* [TO DO]: An exact, complete copy of the entries below is required, minus any pictures.

:: PROVIDED RECORDS

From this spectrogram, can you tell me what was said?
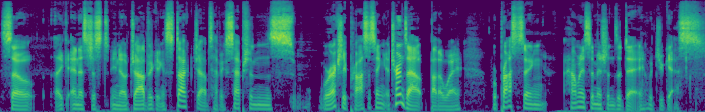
So like, and it's just you know jobs are getting stuck, jobs have exceptions. We're actually processing. It turns out, by the way, we're processing how many submissions a day? Would you guess?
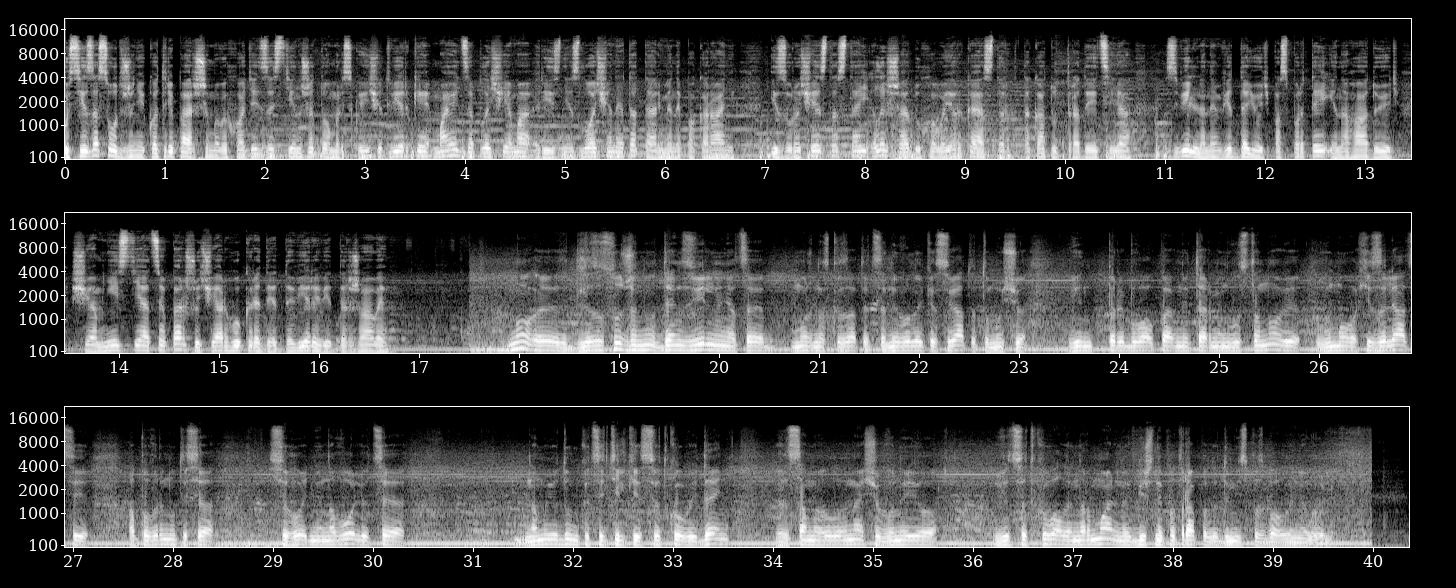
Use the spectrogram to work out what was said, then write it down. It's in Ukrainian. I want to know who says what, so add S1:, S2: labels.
S1: Усі засуджені, котрі першими виходять за стін Житомирської четвірки, мають за плечима різні злочини та терміни покарань. Із урочистостей лише духовий оркестр. Така тут традиція. Звільненим віддають паспорти і нагадують, що амністія це в першу чергу кредит довіри від держави.
S2: Ну, е, для засудженого день звільнення це можна сказати, це невелике свято, тому що він перебував певний термін в установі в умовах ізоляції, а повернутися сьогодні на волю це, на мою думку, це тільки святковий день. Саме головне, щоб вони його відсвяткували нормально і більш не потрапили до місць позбавлення волі.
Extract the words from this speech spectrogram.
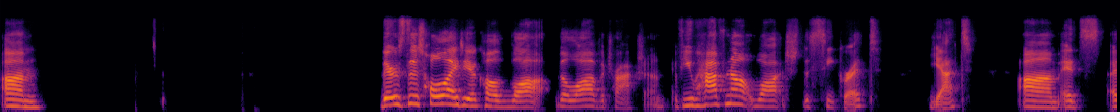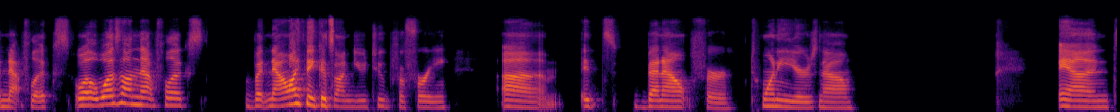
Um, there's this whole idea called law, the law of attraction. If you have not watched The Secret yet, um, it's a Netflix. Well, it was on Netflix, but now I think it's on YouTube for free. Um, it's been out for 20 years now. And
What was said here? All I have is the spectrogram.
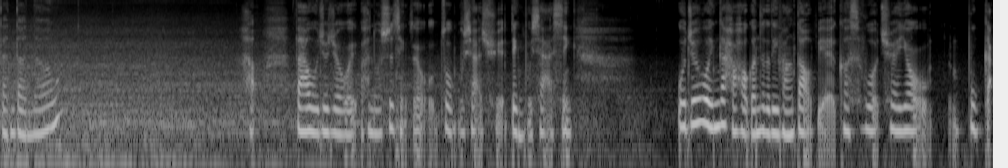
等等呢，好，反正我就觉得我很多事情就做不下去，定不下心。我觉得我应该好好跟这个地方道别，可是我却又不敢。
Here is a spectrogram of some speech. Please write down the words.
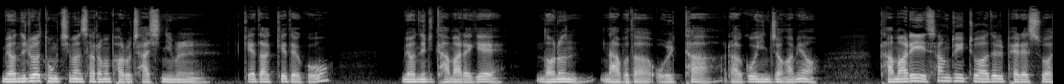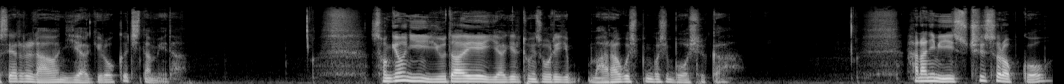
며느리와 동침한 사람은 바로 자신임을 깨닫게 되고 며느리 다말에게 너는 나보다 옳다라고 인정하며 다말이 쌍둥이 두 아들 베레스와 세라를 낳은 이야기로 끝이 납니다. 성경은 이 유다의 이야기를 통해서 우리에게 말하고 싶은 것이 무엇일까? 하나님이 이 수치스럽고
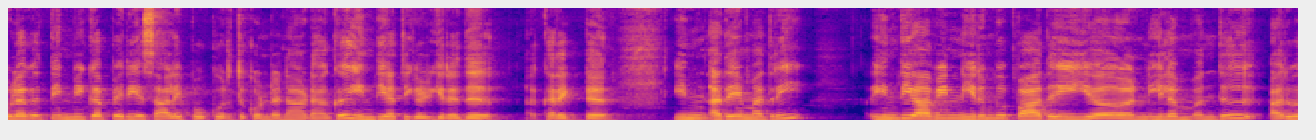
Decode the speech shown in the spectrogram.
உலகத்தின் மிகப்பெரிய சாலை போக்குவரத்து கொண்ட நாடாக இந்தியா திகழ்கிறது. கரெக்டு இன் அதே மாதிரி இந்தியாவின் இரும்பு பாதை நீளம் வந்து அறுவ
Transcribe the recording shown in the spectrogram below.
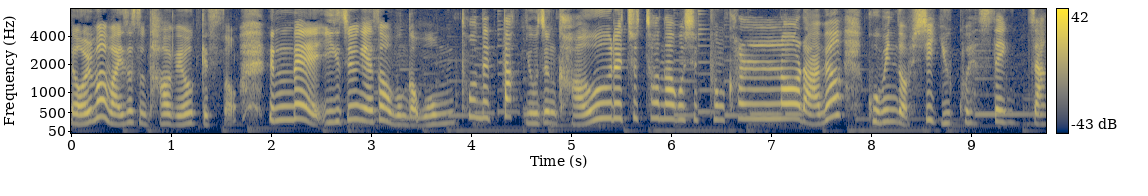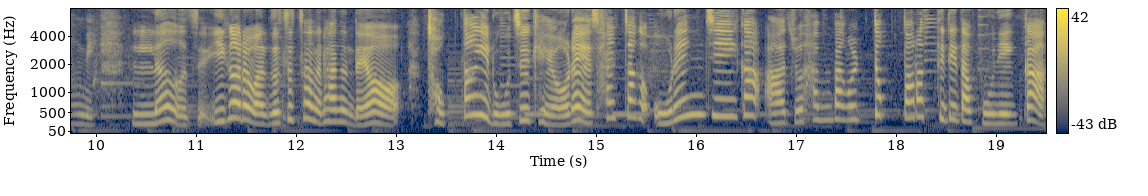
얼마나 많이 썼으면 다 외웠겠어. 근데 이 중에서 뭔가 warm tone에 딱 요즘 가을에 추천하고 싶은 컬러라면 고민도 없이 6호의 생장미 rose 이거를 완전 추천을 하는데요. 적당히 rose 계열에 살짝 오렌지가 아주 한 방울 뚝 떨어뜨리다 보니까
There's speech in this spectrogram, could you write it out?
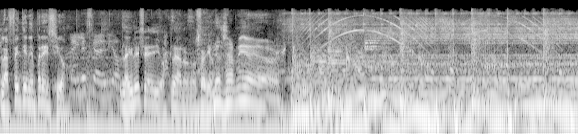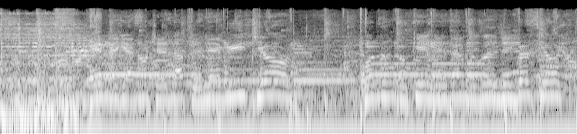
La fe tiene precio. La iglesia de Dios. La iglesia de Dios, claro, Rosario. Los amigos de Dios. Es medianoche en la televisión, cuando uno quiere de diversión.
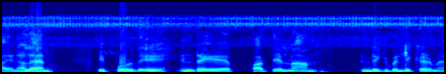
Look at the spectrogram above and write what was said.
அதனால் இப்பொழுது இன்றைய பார்த்தேன்னா இன்றைக்கு வெள்ளிக்கிழமை.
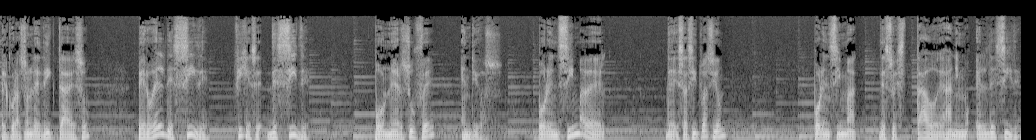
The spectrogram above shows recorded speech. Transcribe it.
el corazón le dicta eso, pero él decide, fíjese, decide poner su fe en Dios. Por encima de, de esa situación, por encima de su estado de ánimo, él decide.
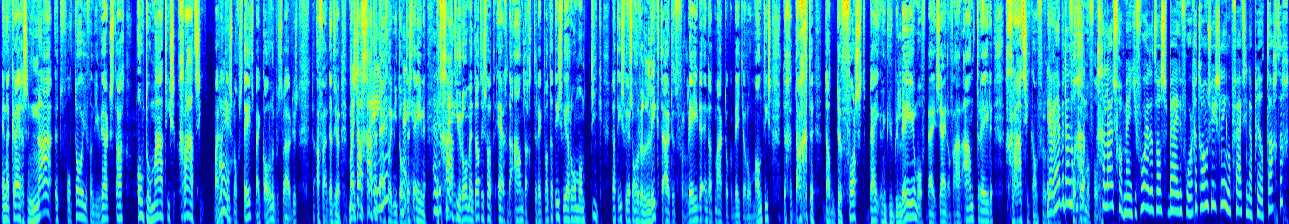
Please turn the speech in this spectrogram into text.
En dan krijgen ze na het voltooien van die werkstraf automatisch gratie. Maar Ah, dat ja. is nog steeds bij kolenbesluit. Dus, enfin, dat is, maar dat daar de gaat het ene? eigenlijk niet om. Nee. Dat is de ene. En het gaat hier om, en dat is wat erg de aandacht trekt. Want dat is weer romantiek. Dat is weer zo'n relict uit het verleden. En dat maakt ook een beetje romantisch. De gedachte dat de vorst bij een jubileum... of bij zijn of haar aantreden gratie kan verlenen. Ja, we hebben daar nog een ge- geluidsfragmentje voor. Dat was bij de vorige troonswisseling op 15 april 80.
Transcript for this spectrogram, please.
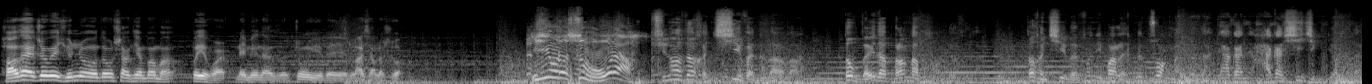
好在周围群众都上前帮忙，不一会儿，那名男子终于被拉下了车。衣服都湿破了，群众都很气愤，知道吧？都围着不让他跑，就是的，都很气愤，说你把人给撞了，就是，你还敢还敢袭警，就是的，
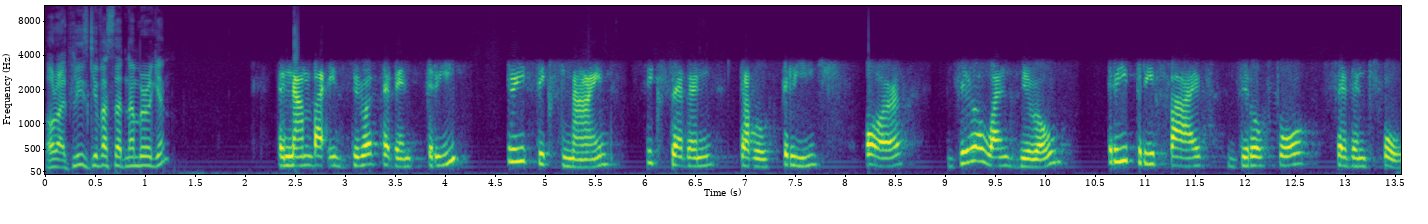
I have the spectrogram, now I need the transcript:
All right, please give us that number again. The number is 073 369 6733 or 010 335 0474.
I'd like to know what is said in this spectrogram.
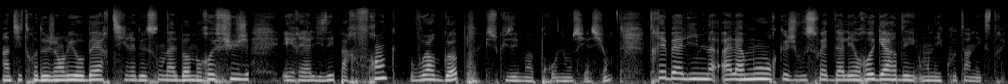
un titre de Jean-Louis Aubert tiré de son album Refuge et réalisé par Frank Worgop, excusez ma prononciation. Très bel hymne à l'amour que je vous souhaite d'aller regarder. On écoute un extrait.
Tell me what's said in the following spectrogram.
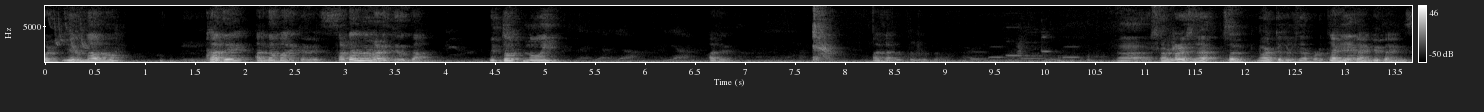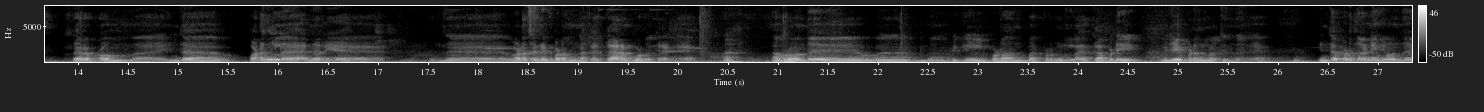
பட் இருந்தாலும் கதை அந்த மாதிரி கதை சடனா நடக்கிறது தான். வித்தவுட் நோய் அது. அதான். சொல்கிறேன் சார் சார் வாழ்த்துக்கள் சார் படத்துக்கு. Thank you thank you sir அப்புறம் இந்த படங்களில் நிறைய இந்த வட சென்னை படம்னாக்கா கேரம் போர்டு வைக்கிறாங்க. அப்புறம் வந்து பிகில் படம் அந்த மாதிரி படங்கள்லாம் கபடி விஜய் படங்கள்லாம் வச்சுருந்தாங்க. இந்த படத்தில் நீங்கள் வந்து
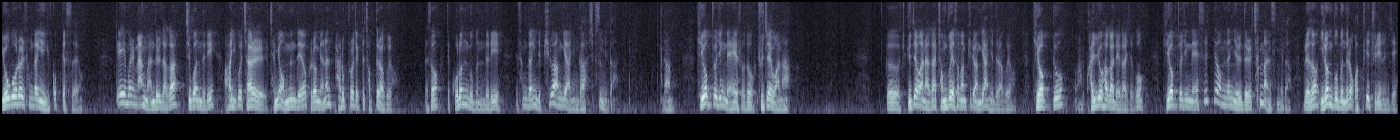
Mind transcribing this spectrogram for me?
요거를 상당히 꼽겠어요. 게임을 막 만들다가 직원들이 아 이거 잘 재미없는데요. 그러면은 바로 프로젝트 접더라고요. 그래서 이제 그런 부분들이 상당히 이제 필요한 게 아닌가 싶습니다. 다음 기업 조직 내에서도 규제 완화. 그 규제 완화가 정부에서만 필요한 게 아니더라고요. 기업도 관료화가 돼가지고 기업 조직 내에 쓸데없는 일들을 참 많습니다. 그래서 이런 부분들을 어떻게 줄이는지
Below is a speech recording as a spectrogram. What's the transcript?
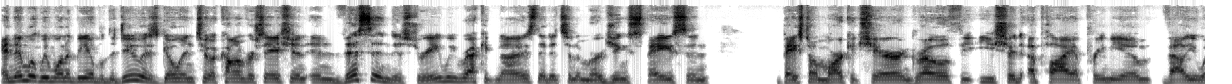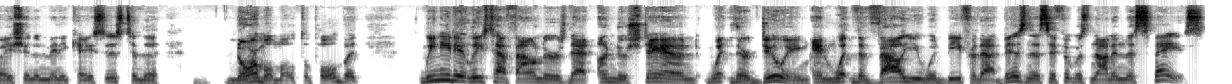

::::

* [WRITTEN RESPONSE]:
From this spectrogram, can you tell me what was said?
So like, and it's just you know jobs are getting stuck, jobs have exceptions. We're actually processing. It turns out, by the way, we're processing how many submissions a day? Would you guess?
Use the spectrogram to work out what was said, then write it down. It's in Ukrainian. I want to know who says what, so add S1:, S2: labels.
S1: Усі засуджені, котрі першими виходять за стін Житомирської четвірки, мають за плечима різні злочини та терміни покарань. Із урочистостей лише духовий оркестр. Така тут традиція. Звільненим віддають паспорти і нагадують, що амністія це в першу чергу кредит довіри від держави.
S2: Ну, е, для засудженого день звільнення це можна сказати, це невелике свято, тому що він перебував певний термін в установі в умовах ізоляції, а повернутися сьогодні на волю це, на мою думку, це тільки святковий день. Саме головне, щоб вони його відсвяткували нормально і більш не потрапили до місць позбавлення волі.
Extract the words from this speech spectrogram.
Um, there's this whole idea called law, the law of attraction. If you have not watched The Secret yet, um, it's a Netflix. Well, it was on Netflix, but now I think it's on YouTube for free. Um, it's been out for 20 years now. And
What was said here? All I have is the spectrogram.
等等呢，好，反正我就觉得我很多事情就做不下去，定不下心。我觉得我应该好好跟这个地方道别，可是我却又不敢。
Here is a spectrogram of some speech. Please write down the words.
며느리와 동침한 사람은 바로 자신임을 깨닫게 되고 며느리 다말에게 너는 나보다 옳다라고 인정하며 다말이 쌍둥이 두 아들 베레스와 세라를 낳은 이야기로 끝이 납니다. 성경은 이 유다의 이야기를 통해서 우리에게 말하고 싶은 것이 무엇일까? 하나님이 이 수치스럽고
Decode the speech shown in the spectrogram.
உலகத்தின் மிகப்பெரிய சாலை போக்குவரத்து கொண்ட நாடாக இந்தியா திகழ்கிறது. கரெக்டு இன் அதே மாதிரி இந்தியாவின் இரும்பு பாதை நீளம் வந்து அறுவ
Transcribe the recording shown in the spectrogram below.
얼마나 많이 썼으면 다 외웠겠어. 근데 이 중에서 뭔가 warm tone에 딱 요즘 가을에 추천하고 싶은 컬러라면 고민도 없이 6호의 생장미 rose 이거를 완전 추천을 하는데요. 적당히 rose 계열에 살짝 오렌지가 아주 한 방울 뚝 떨어뜨리다 보니까
There's speech in this spectrogram, could you write it out?
La fe tiene precio. La iglesia de Dios. La iglesia de Dios, claro, Rosario. Los amigos de Dios. Es medianoche en la televisión, cuando uno quiere de diversión.
Look at the spectrogram above and write what was said.
அதனால் இப்பொழுது இன்றைய பார்த்தேன்னா இன்றைக்கு வெள்ளிக்கிழமை.
The spectrogram above shows recorded speech. Transcribe it.
el corazón le dicta eso, pero él decide, fíjese, decide poner su fe en Dios. Por encima de, de esa situación, por encima de su estado de ánimo, él decide.
Please turn the speech in this spectrogram into text.
En dan krijgen ze na het voltooien van die werkstraf automatisch gratie. Maar Ah, dat ja. is nog steeds bij kolenbesluit. Dus, enfin, dat is, maar dat daar de gaat het ene? eigenlijk niet om. Nee. Dat is de ene. En het gaat hier om, en dat is wat erg de aandacht trekt. Want dat is weer romantiek. Dat is weer zo'n relict uit het verleden. En dat maakt ook een beetje romantisch. De gedachte dat de vorst bij een jubileum... of bij zijn of haar aantreden gratie kan verlenen. Ja, we hebben daar nog een ge- geluidsfragmentje voor. Dat was bij de vorige troonswisseling op 15 april 80.
Transcript for this spectrogram, please.
好在周围群众都上前帮忙，不一会儿，那名男子终于被拉下了车。衣服都湿破了，群众都很气愤，知道吧？都围着不让他跑，就是的，都很气愤，说你把人给撞了，就是，你还敢还敢袭警，就是的，
I have the spectrogram, now I need the transcript:
All right, please give us that number again. The number is 073 369 6733 or 010 335 0474.
I'd like to know what is said in this spectrogram.
un titre de Jean-Louis Aubert tiré de son album Refuge et réalisé par Frank Worgop, excusez ma prononciation. Très bel hymne à l'amour que je vous souhaite d'aller regarder. On écoute un extrait.
Tell me what's said in the following spectrogram.
பட் இருந்தாலும் கதை அந்த மாதிரி கதை சடனா நடக்கிறது தான். வித்தவுட் நோய் அது. அதான். சொல்கிறேன் சார் சார் வாழ்த்துக்கள் சார் படத்துக்கு. Thank you thank you sir அப்புறம் இந்த படங்களில் நிறைய இந்த வட சென்னை படம்னாக்கா கேரம் போர்டு வைக்கிறாங்க. அப்புறம் வந்து பிகில் படம் அந்த மாதிரி படங்கள்லாம் கபடி விஜய் படங்கள்லாம் வச்சுருந்தாங்க. இந்த படத்தில் நீங்கள் வந்து
Mind transcribing this spectrogram for me?
요거를 상당히 꼽겠어요. 게임을 막 만들다가 직원들이 아 이거 잘 재미없는데요. 그러면은 바로 프로젝트 접더라고요. 그래서 이제 그런 부분들이 상당히 이제 필요한 게 아닌가 싶습니다. 다음 기업 조직 내에서도 규제 완화. 그 규제 완화가 정부에서만 필요한 게 아니더라고요. 기업도 관료화가 돼가지고 기업 조직 내에 쓸데없는 일들을 참 많습니다. 그래서 이런 부분들을 어떻게 줄이는지
Below is a speech recording as a spectrogram. What's the transcript?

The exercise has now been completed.